Ditching Gmail for Zoho and Mailbird

Setting up GitHub For Hosting

After moving Bradonomics to GitHub Pages, I realalized—later than I’d like to admit—I’d need a new solution for email. My old web host had SMTP servers, but GitHub doesn’t, so I looked around at a few providers till I noticed that Zoho had everything I needed for free.

Zoho Mail will host 10 users of 1 domain for free. If you need multiple domains, their first paid plan is cheaper than most other options I researched.

It might be worth mentioning that before all this switch-over, my setup was to forward all my mail to my Gmail account and used either Google’s SMTP servers or my web host’s servers for outbound mail. I’ve been wanting to de-couple from the Google Mothership for a while so this seemed a perfect time to try a different approach.

Setting up Zoho Mail

The first thing I did was create an account at zoho.com/mail and then head over to the mail app to add my domain. Once bradonomics.com was added in the account Zoho required me to verify that I owned the domain.

MX Records for Mail Delivery

After my domain was verified I updated my MX records in CloudFlare with my new Zoho information.

CloudFlare MX Records for Zoho

Forwarding to Gmail

In the case that you’re not ready to leave Gmail you can setup a forward in your Zoho settings. Click on Control Panel, User Details and then Mail Accounts and you’ll see Mail Forwarding.

Forwarding Zoho Mail

Sending From Gmail using Zoho SMTP Servers

The above will cover your inbound, but to send email you’ll need to setup the “send mail as” option in Gmail. You can find the Zoho SMTP settings here.

Ditching Google and Using Mailbird

Even though there might not be much reason to do so, I decided to leave Gmail since 90% of my mail was coming in via other domains anyway.

So far I’m digging Mailbird, but if you need something more powerful you might check out eM Client.

Update: 30 Oct 2014: Well, that didn’t even last a week. I’ve been using Gmail since 2004. All my mail since then is stored there. Their calender and contacts and general interface are superior to anything I’ve found yet. I’d still like to move away from Google, but at least for now, Mailbird isn’t it. If you know of any mail clients that have a great design, come with an import option and have a calendar and contacts feature, please get in touch.

Update: September 2015: Since writing this article almost a year ago, I’ve moved to Linux as my primary OS. When I made the move I looked for email clients that would work with Linux and found Geary. It’s very similar to Mailbird. You’ll need to allow “less secure apps” in your Google account if you wish to connect it. There’s also a program called RainLoop, which is a little more robust even if the setup is a little more involved.

SPF Configuration

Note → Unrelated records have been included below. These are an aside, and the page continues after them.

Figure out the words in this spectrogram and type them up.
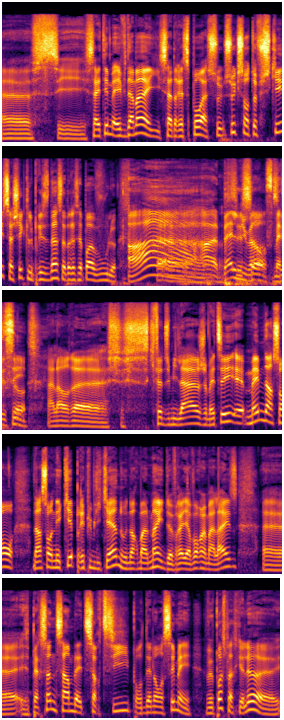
Euh, c'est, ça a été, mais évidemment, il s'adresse pas à ceux, ceux qui sont offusqués. Sachez que le président s'adressait pas à vous, là. Ah, Euh, ah, belle nuance, ça, merci. ça. Alors, euh, ce qui fait du millage, mais tu sais, euh, même dans son, dans son équipe républicaine, où normalement il devrait y avoir un malaise, euh, personne ne semble être sorti pour dénoncer, mais veut pas, c'est parce que là, euh,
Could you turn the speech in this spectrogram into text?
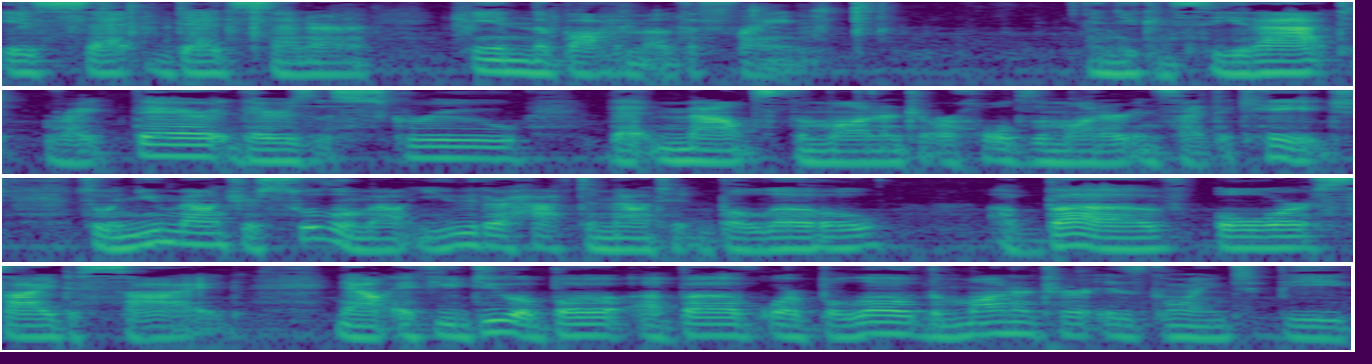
is set dead center in the bottom of the frame. And you can see that right there. There's a screw that mounts the monitor or holds the monitor inside the cage. So when you mount your swivel mount, you either have to mount it below, above, or side to side. Now, if you do above, above or below, the monitor is going to be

Lastly, let’s make sure you’re emails aren’t going to SPAM by setting up Sender Policy Framework. You can find the Zoho portion of the instructions here and the CloudFlare part of the instructions here.

Here’s what mine looks like:

SPF Records with CloudFlare